Whatever the Lineup, Colts Expect High Level of Play from Offensive Line
INDIANAPOLIS – Charlie Johnson said the approach remains the same.
Johnson, the Colts' fifth-year offensive left tackle, said while it is true the Colts' offensive line has faced adversity this preseason – and while the adversities have continued this week – it's just as true that the unit previously has faced such situations. Many times.
Still, Johnson and Colts Head Coach Caldwell each said this week the Colts will play through the challenges.
And they will expect to play well.
"No matter who's playing, we're going to expect a high level of play," Johnson said as the Colts (14-2 in 2009) prepared to play the Houston Texans (9-7) in an AFC South match-up at Reliant Stadium in Houston, Texas, in the 2010 regular-season opener.
"We're going to expect whoever it is to play winning football. That's the way it has been since I've been here, and that's the way it's going to be probably long after I'm gone."
Johnson, who started last season at left tackle and who enters the 2010 season starting at the same position, missed all four preseason games with a foot injury. Jeff Saturday, the Colts' four-time Pro Bowl center, missed all four preseason games with a knee injury.
Saturday practiced Wednesday, and Johnson returned on a limited basis.
"They're feeling pretty good about where they are," Caldwell said. "I'm not real certain in our business that you're ever comfortable with anything in any area at any point in time. If you do get comfortable, you're looking to have some problems. I think that's kind of the nature of the beast. You're always on edge and always trying to make certain you cover all of your bases. That's part of the position."
Entering the season, the Colts' starting offensive line on the official depth chart is Ryan Diem at right tackle, Kyle DeVan at right guard, Saturday at center, third-year veteran Jamey Richard at left guard and Johnson at left tackle.
While the team waived/injured reserve lineman Tony Ugoh Wednesday, 2008 starting guard Mike Pollak remains on the roster, as does do guards Jaimie Thomas and Jacques McClendon and offensive tackle Jeff Linkenbach. The team also recently acquired offensive tackle Joe Reitz, who played at Hamilton Southeastern High School in Indianapolis, off waivers from Miami.
Colts quarterback Peyton Manning said he had confidence in the line whatever the situation.
"Those guys are going to play hard," Manning said. "We have had some injuries that have kept some guys from playing, but whoever is out there is going to play hard. That room has always had a lot of pride – great veteran leadership in Jeff Saturday, Ryan Diem and Charlie. I expect those guys will be ready to fight on Sunday."
"We'd certainly like to have all of our starters out there, but if he (Johnson) were to be unable to play, I still feel good about the plan."
The Colts' offensive line long has taken the approach that, when necessary, backups must play at the same level as starters. Johnson said that's the approach he took as an individual his first three seasons, when he often filled in for Ugoh and Diem at tackle, a situation that occurred in the Super Bowl following his rookie season, 2006. With Diem out that night in Miami Gardens, Johnson played well enough that Manning later said it was several series before he realized a change had been made.
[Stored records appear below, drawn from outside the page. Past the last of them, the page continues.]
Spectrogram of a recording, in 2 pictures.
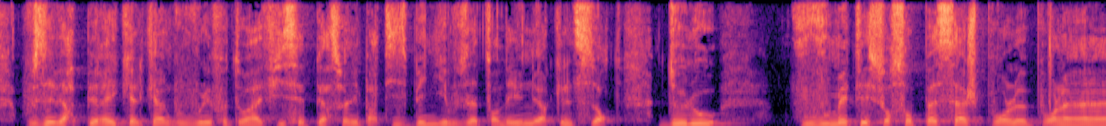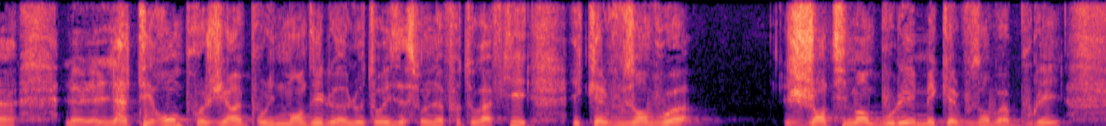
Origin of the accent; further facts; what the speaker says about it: Boulogne-sur-Mer, Hauts-de-France, France; je suis originaire de Boulogne-sur-Mer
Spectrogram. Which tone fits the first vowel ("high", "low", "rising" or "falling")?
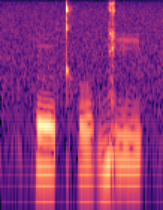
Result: low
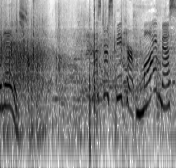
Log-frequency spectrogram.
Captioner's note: some Applause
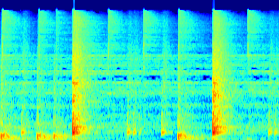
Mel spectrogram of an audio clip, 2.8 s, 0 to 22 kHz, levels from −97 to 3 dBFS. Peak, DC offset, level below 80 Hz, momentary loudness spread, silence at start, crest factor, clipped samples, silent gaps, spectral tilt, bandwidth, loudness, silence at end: 0 dBFS; under 0.1%; -40 dBFS; 14 LU; 0 s; 22 dB; under 0.1%; none; -4 dB/octave; 17 kHz; -22 LUFS; 0 s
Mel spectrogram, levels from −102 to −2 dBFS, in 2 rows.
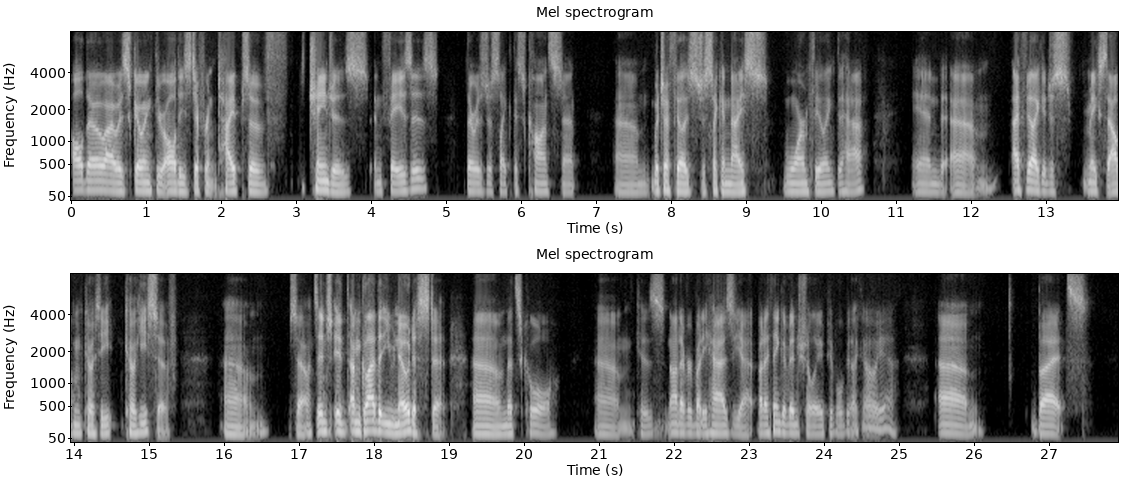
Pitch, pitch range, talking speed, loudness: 105 Hz, 100-115 Hz, 160 wpm, -24 LUFS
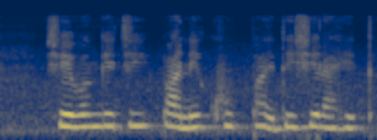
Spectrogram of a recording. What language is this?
Marathi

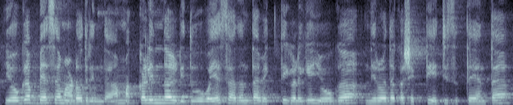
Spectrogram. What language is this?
Kannada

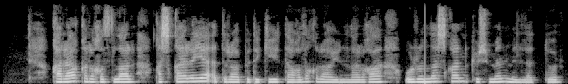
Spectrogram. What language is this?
Uyghur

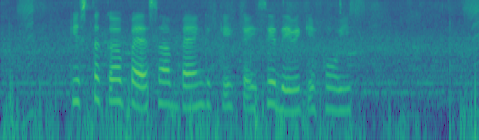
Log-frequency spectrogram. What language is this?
Bhojpuri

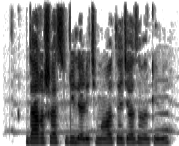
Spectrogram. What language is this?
Pashto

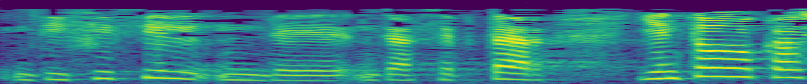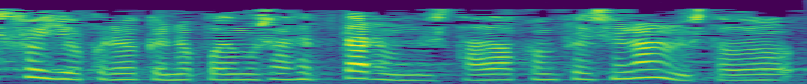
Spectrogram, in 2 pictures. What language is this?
Spanish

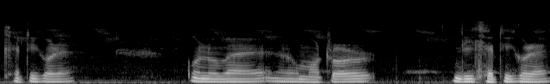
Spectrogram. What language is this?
Assamese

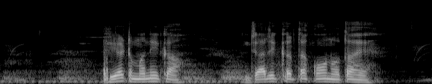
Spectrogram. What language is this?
Hindi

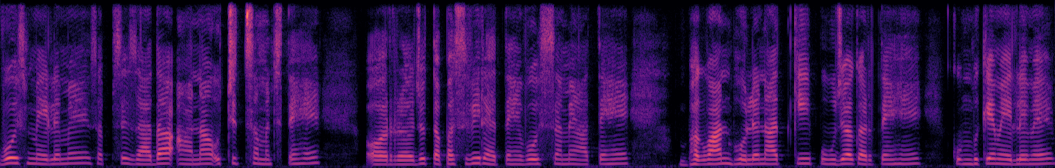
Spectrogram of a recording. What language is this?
Hindi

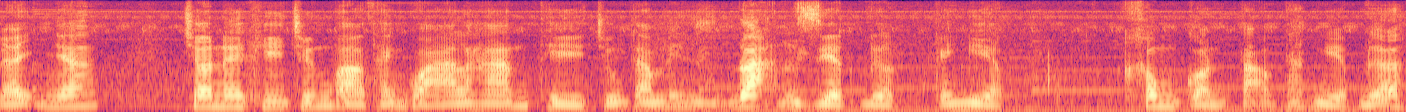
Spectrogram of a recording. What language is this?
Vietnamese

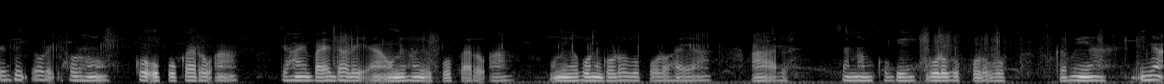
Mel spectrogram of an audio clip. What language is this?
Santali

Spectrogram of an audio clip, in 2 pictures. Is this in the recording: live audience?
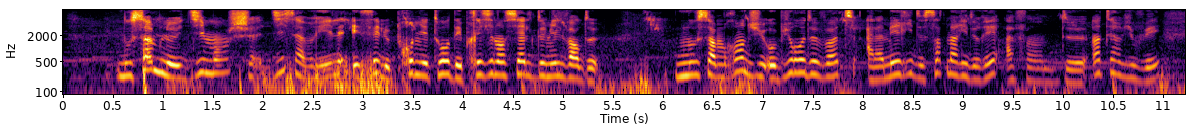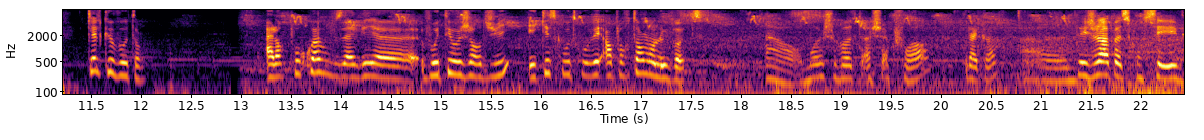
no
The Colts also played early in the 2008 season with Richard – then a rookie – starting at center and then-rookie Steve Justice at guard.
"It's always a challenge, I think – anytime you have a couple of setbacks here and there," Caldwell said. "We never look at that as an excuse. What they pay us to do is to win games. No one wants to here any excuses about who was there or who wasn't there. What counts is the guys who are out there on that field come game day. They have to perform at the level we expect them to perform.
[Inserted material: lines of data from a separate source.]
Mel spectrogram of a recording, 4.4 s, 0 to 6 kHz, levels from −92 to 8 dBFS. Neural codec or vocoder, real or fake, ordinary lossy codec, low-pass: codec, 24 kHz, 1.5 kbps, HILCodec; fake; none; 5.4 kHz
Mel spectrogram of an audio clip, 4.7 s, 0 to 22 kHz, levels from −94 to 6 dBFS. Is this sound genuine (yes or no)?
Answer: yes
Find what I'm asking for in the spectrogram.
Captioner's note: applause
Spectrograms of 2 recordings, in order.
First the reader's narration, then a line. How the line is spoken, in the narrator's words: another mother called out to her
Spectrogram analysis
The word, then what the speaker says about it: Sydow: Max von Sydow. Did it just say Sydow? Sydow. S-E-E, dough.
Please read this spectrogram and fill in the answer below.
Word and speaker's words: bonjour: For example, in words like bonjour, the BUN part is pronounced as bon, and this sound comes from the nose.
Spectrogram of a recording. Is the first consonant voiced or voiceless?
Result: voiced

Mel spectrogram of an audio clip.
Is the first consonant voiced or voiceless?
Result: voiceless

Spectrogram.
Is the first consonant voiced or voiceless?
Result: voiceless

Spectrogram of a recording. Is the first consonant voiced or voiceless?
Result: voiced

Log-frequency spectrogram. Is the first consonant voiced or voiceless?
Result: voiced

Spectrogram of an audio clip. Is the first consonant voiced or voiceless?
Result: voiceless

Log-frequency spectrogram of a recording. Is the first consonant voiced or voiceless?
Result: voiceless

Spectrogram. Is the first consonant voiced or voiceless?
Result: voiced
"I very rarely look at things that way in life, period. We have to make the best of our situation whatever it dictates and move forward."
Johnson said his approach this week has been to work and prepare as if he were playing.
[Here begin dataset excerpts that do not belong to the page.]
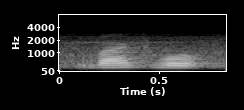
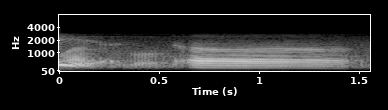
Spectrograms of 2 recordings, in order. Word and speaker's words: Waswo: Waswo. It's pretty... Waswo. How do you say? Tongue twister? Waswo.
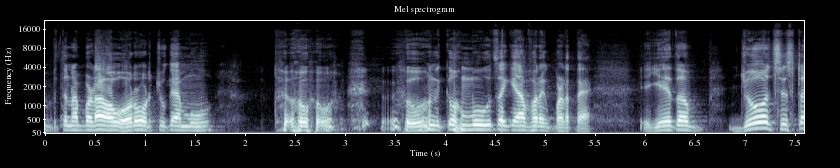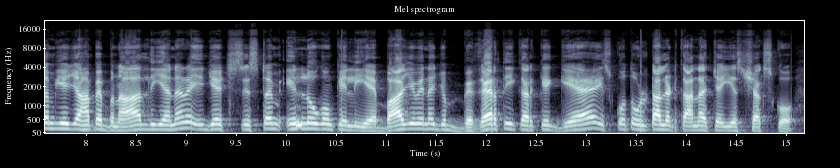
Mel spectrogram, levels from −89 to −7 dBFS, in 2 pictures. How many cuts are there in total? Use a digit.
0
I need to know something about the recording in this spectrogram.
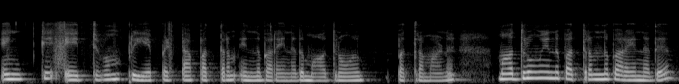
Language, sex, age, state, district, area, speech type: Malayalam, female, 18-30, Kerala, Kannur, rural, spontaneous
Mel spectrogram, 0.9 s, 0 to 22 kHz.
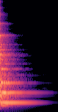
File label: F4, VIOLIN SPICC; Xsample VOL-5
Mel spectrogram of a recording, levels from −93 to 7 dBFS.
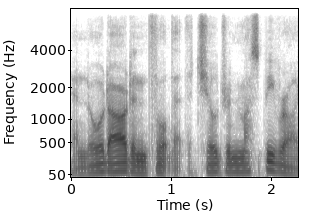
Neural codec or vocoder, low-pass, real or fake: codec, 16 kHz in and 24 kHz out, 0.9 kbps, LongCat-Audio-Codec, fine tuned four codebook decoder; 7.2 kHz; fake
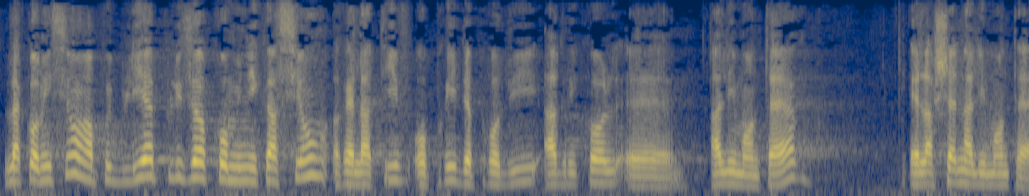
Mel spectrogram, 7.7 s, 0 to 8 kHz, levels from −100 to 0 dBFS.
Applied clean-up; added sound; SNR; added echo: none; none; none; none.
At the same time, Johnson said it's his responsibility this week to help Linkenbach, a rookie free-agent from Cincinnati.
"Especially with a young guy like Jeff, you can help them out," Johnson said. "You can alert them and you can be there for him if he has a question.'"
Linkenbach said the Colts' approach was clear immediately.
"It doesn't matter if you're drafted or undrafted," he said. "It's just 11 guys on each side of the ball trying to win a football game."
Johnson said that culture is so ingrained so quickly that it has helped the Colts deal with uncertain situations at several positions, and said the way he figures it, that will be the case this week and for the foreseeable future as it relates to the entire roster.
"When you get that final roster and you have the young guys on the team who are expected to contribute, they already know that at some point, they're going to have to play," Johnson said. "They prepare and they get used to that routine of preparing like you're a starter because you don't know when you're going to play, and on top of that, we also expect them to play well.
"You just have to prepare like you're going to play. If you do that long enough, and if you do it well enough, then you should be able to get more playing time."